The Diam process
Diam launched their Diamant®️ cork in 2005, purified from TCA and 150 other volatile contaminants by patented methods. The sparkling wine version is called Mytik®️. Diam gets their cork from 20,000 hectares of cork oak forests, including their own. The traditional way to make corks was to stamp them whole out of the bark sheets. But this is wasteful, and those corks contain inconsistent flaws. Instead, Diam grinds the raw cork into a flour of small, regularly sized particles.

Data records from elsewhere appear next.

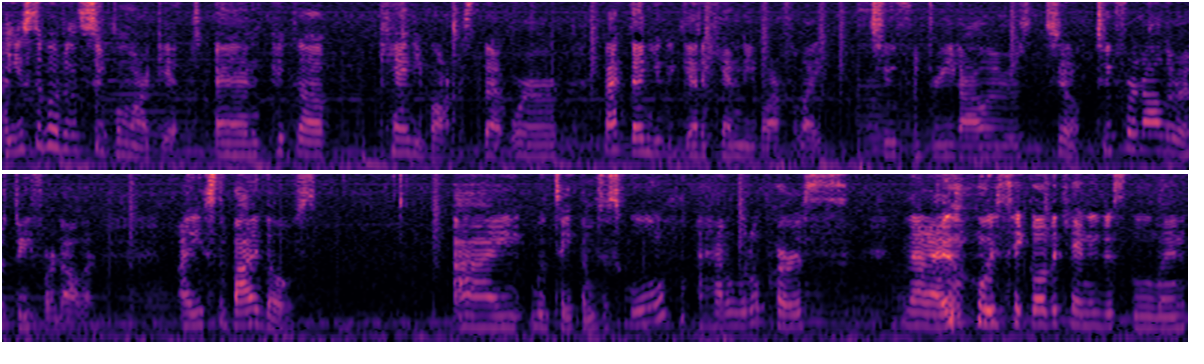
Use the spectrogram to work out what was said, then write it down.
I used to go to the supermarket and pick up candy bars that were back then you could get a candy bar for like two for three dollars no two for a dollar or three for a dollar. I used to buy those. I would take them to school. I had a little purse that i would take all the candy to school in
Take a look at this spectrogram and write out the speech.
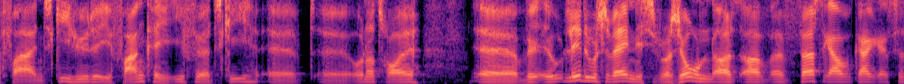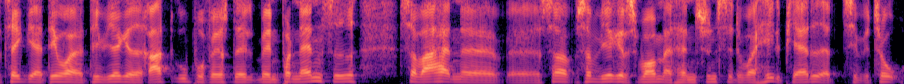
fra en skihytte i Frankrig, iført ski øh, under trøje. Øh, lidt usædvanlig situation, og, og første gang så tænkte jeg, at det, var, det virkede ret uprofessionelt, men på den anden side, så, var han, øh, så, så virkede det som om, at han syntes, at det var helt pjattet, at TV2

Diam Bouchage separates the 45% of the flour containing a compound called Suberin. The rest provides heat for the factory. The flour is then purified by “cooking” under intense pressure and temperature by Supercritical Carbon Dioxide. It passes through the cork particles like a gas and yet dissolves the taint compounds like a liquid. Hence using SCO2 is non-toxic and recyclable. It’s entirely different to using toxic solvents like chlorine or peroxides.
This now pure cork flour is bound together with acrylic binder and microspheres. Then this mix is moulded into shape. The new cork fits accurately and allows lasered customer branding on its surface. The ratio of microspheres and cork can be varied to offer the winemaker different permeability options. Hence Diamant is made to last up to thirty years.

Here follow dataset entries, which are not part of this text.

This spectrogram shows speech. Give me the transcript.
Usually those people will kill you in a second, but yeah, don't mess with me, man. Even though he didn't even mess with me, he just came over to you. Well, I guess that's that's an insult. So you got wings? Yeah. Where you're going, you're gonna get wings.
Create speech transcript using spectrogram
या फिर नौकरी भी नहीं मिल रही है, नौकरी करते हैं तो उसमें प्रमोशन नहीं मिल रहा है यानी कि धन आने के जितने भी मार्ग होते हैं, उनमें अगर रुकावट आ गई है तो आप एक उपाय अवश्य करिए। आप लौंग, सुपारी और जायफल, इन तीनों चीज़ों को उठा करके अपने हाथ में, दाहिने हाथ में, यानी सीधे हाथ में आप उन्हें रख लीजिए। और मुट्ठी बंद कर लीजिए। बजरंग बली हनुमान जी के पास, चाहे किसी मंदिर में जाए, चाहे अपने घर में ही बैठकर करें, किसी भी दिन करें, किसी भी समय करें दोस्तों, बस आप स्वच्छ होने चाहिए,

An attractive smell pervades the Diam factory; it reminded me of maple syrup. It’s a remarkably quiet place too; with every stage quality controlled by banks of computers. Looking out, views of Canigou, the snow-capped Pyrénéan peak, make a stunning backdrop!

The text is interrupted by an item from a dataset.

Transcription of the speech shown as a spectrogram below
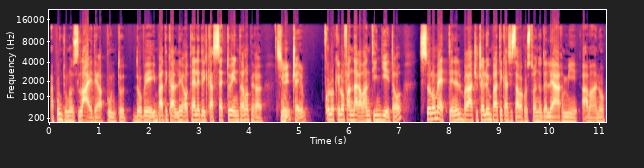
appunto uno slider appunto dove in pratica le rotelle del cassetto entrano per sì, in, cioè sì. quello che lo fa andare avanti e indietro se lo mette nel braccio cioè lui in pratica si stava costruendo delle armi a mano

A new cork: Origine
Readers might have noted that Diamant isn’t an entirely natural product. It’s because of the synthetic acrylic used for the binder and microspheres. Hence Diam has been researching how to replace acrylic with various natural compounds for the last eight years.
Finally, in March 2017, a new natural cork called Origine®️ was launched. Incredibly, Beeswax microspheres mixed with castor oil binder replace the acrylic. These corks can still last up to 30 years. For this, Diam needs 1-3 tonnes of beeswax per year. Hence they source, sponsor and protect GMO- and Nicotinoid-free beehives across France.
For me, this is a particularly exciting development. I would imagine that organic and biodynamic winemakers will find this ethical cork irresistible.
My final thoughts
If premium winemakers use Diam corks (whether Diamant®️ or Origine®️), then they’re good enough for me! Examples include Champagne Billecart-Salmon, Bollinger, Olivier Leflaive, Barmès Buecher, Jaques Prieur, JJ Confuron, Louis Jadot, Bouchard, Ruggeri, and Trapiche. If you like video, see what Alsace maestros Hugel think about Diam.
Next time you pull a cork, consider the efforts the cork industry is making!
Oh, and what happens to that evil TCA? The face-cream industry uses it as an anti-oxidant!
Espace Tech Ulrich
My thanks to Dominique Tourneix (CEO), Christophe Loisel (R&D), France Auger, Pascal Popelier and Bruno Saizieu for a great visit. It looks like I’ll be keeping my corkscrew handy for a long time yet!